So as you see your ex-buddies and ex-roommates and ex-linemates roll in, you treat ‘em like ex-girlfriends – acknowledgement without involvement. Head nod, keep kicking the soccer ball and keep stretching, I’ll talk to you after. This all applies whether you’ve been traded, signed somewhere else as a free agent or whatever. A wordless “Hi, yes, you exist, bye.”
Of course, you don’t really talk to many people after the game, if any. Someone always ends up chapped about how the game went down. If your team loses, damned if you’re sticking around to chum about and give your new team the impression you aren’t a part of their team. And if you win, it’s not like there’s going to be smiles galore from the other side. So it’s post-game texts and a call or two, we’ll have to get together soon, and see ya later.
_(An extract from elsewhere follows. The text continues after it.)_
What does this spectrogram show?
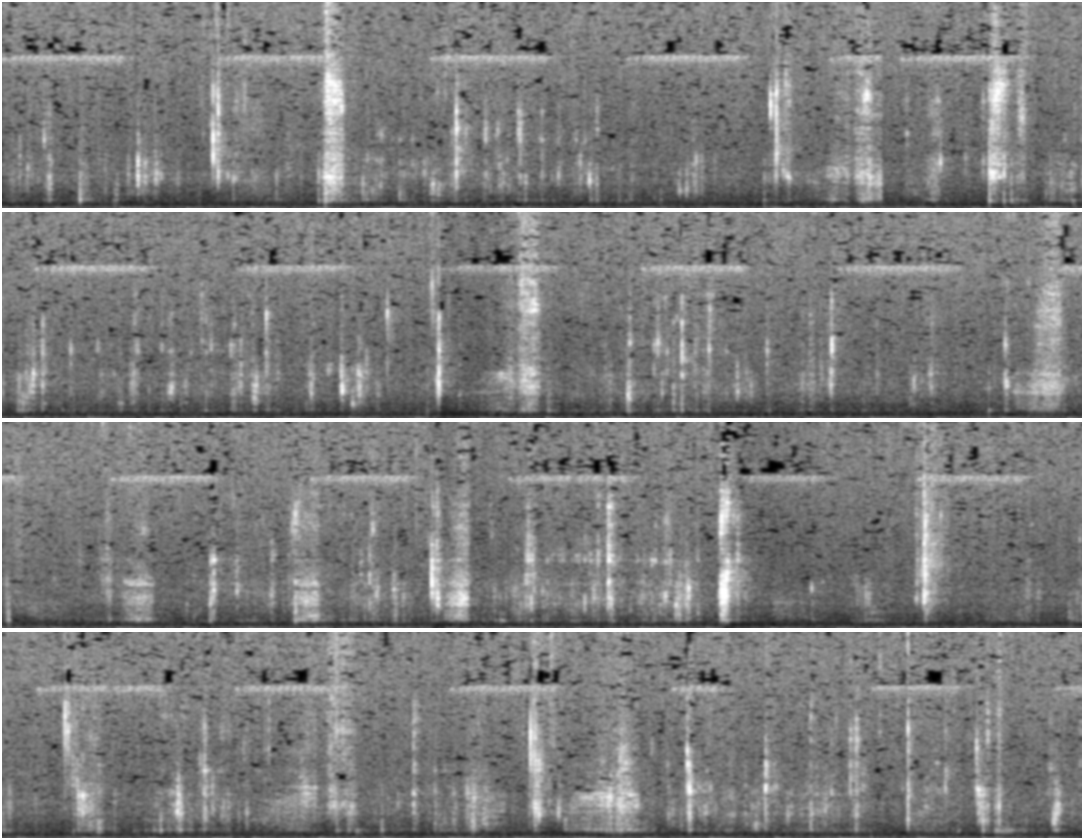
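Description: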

On the ice is where things get trippy. I was a chatty player, so I struggled with the whole “not talking at faceoffs thing” that coaches prefer. It was a lifelong curse of mine. But, the better the friend, the harder I tried to chop their ankle upon puck drop (well, as hard as you can reasonably expect without taking a dumb penalty), because dudes (jocks, in particular) basically interact with each other in the same way they flirted with girls in early elementary school. Pulled hair = I like you best.
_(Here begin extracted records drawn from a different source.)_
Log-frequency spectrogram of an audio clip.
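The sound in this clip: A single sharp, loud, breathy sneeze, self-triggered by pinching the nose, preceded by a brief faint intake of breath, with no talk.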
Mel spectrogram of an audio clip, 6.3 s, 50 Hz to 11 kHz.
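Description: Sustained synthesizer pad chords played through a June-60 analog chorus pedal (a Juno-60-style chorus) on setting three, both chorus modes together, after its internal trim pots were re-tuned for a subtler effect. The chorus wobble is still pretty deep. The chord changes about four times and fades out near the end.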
And it’s funny, during the game you find that you know your now-opponents tendencies, so you play a little differently. When you rarely play a team, you don’t really know what you’re dealing with. But when you play with a guy for awhile, you learn weaknesses like “Oh, he constantly gets beat when guys push him wide,” so you try to exploit those things. “This d-man is a head-down shooter, so let me make sure I’m in his lane, and I could get a breakaway off my shinpads.” I found it made me play more confidently.
I never played directly against a player that was traded for me in some one-for-one situation the way JVR and Schenn did, but you can imagine how desperately you’d want to prove that your team got the better of the deal. And early in the game, it looked like Schenn might, as he picked up an assist in the first minute. His whole game was pretty decent actually – our own Cam Charron reports he had a plus-six scoring chance differential in the game, the highest of any player – until…until it happened. This:
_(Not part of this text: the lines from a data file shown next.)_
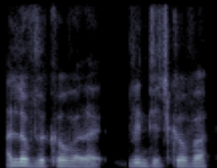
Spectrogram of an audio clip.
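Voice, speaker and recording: A woman in her fifties, hoarse from losing her voice, chatting casually and rambling about books on her vlog into a microphone on a holder. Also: rumbling low, steady tone, fairly quick, dry recording, studio quality. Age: 50s. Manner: chatty, rambling, warm fond asides. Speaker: book vlogger.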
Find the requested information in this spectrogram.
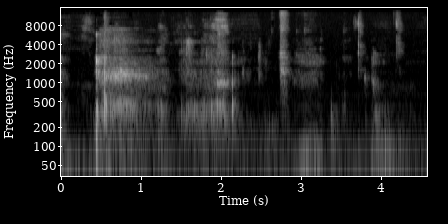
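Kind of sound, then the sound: food or drink, sipping a drink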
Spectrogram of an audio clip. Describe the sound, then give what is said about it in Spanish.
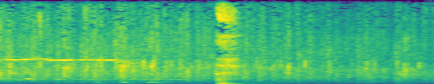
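Steady applause from an audience for the speaker's wife fills the whole stretch, a dense crackle of many hands clapping, with a brief louder burst partway through before it carries on at an even level. “Eh, un aplauso para mi esposa, estuvo tremendo.”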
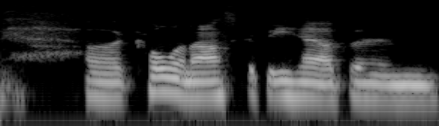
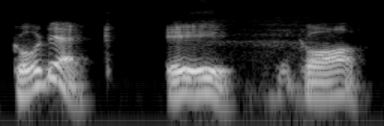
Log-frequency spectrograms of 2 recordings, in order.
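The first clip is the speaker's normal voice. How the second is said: put-on Canadian accent. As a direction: play it up Canadian. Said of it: "unless they're from Canada".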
He got walked.
JVR gets a pass (a nice one from Kessel, by the way – easily could’ve got it tipped), beats Schenn wide, and scores (on an attempted backhand-five-hole play that was doofily goaltended). In Toronto. It would’ve taken all my willpower not to snap my stick on the crossbar if I were Schenn, but I get the whole “never let ‘em see you sweat” thing.
In the grand scheme of things, that one game doesn’t matter much. You just can’t step into your old barn and roll over. You don’t want to get physically run over either, and most of all, you don’t want to get embarrassed. You put money on the board to motivate the boys, play the most intense game you can, and just hope the bounces go your way.
Because nothing changes when you leave the rink that day. Like an old relationship, you may recognize the good in what’s left behind, you may recognize the bad too, but it is what it always was, and in hockey, you can’t take “business” so personally it affects your year.
You just hope in the end everyone who moved you sees they’ve made the wrong choice, and the ones who’ve chosen you feel like they’ve made the right one.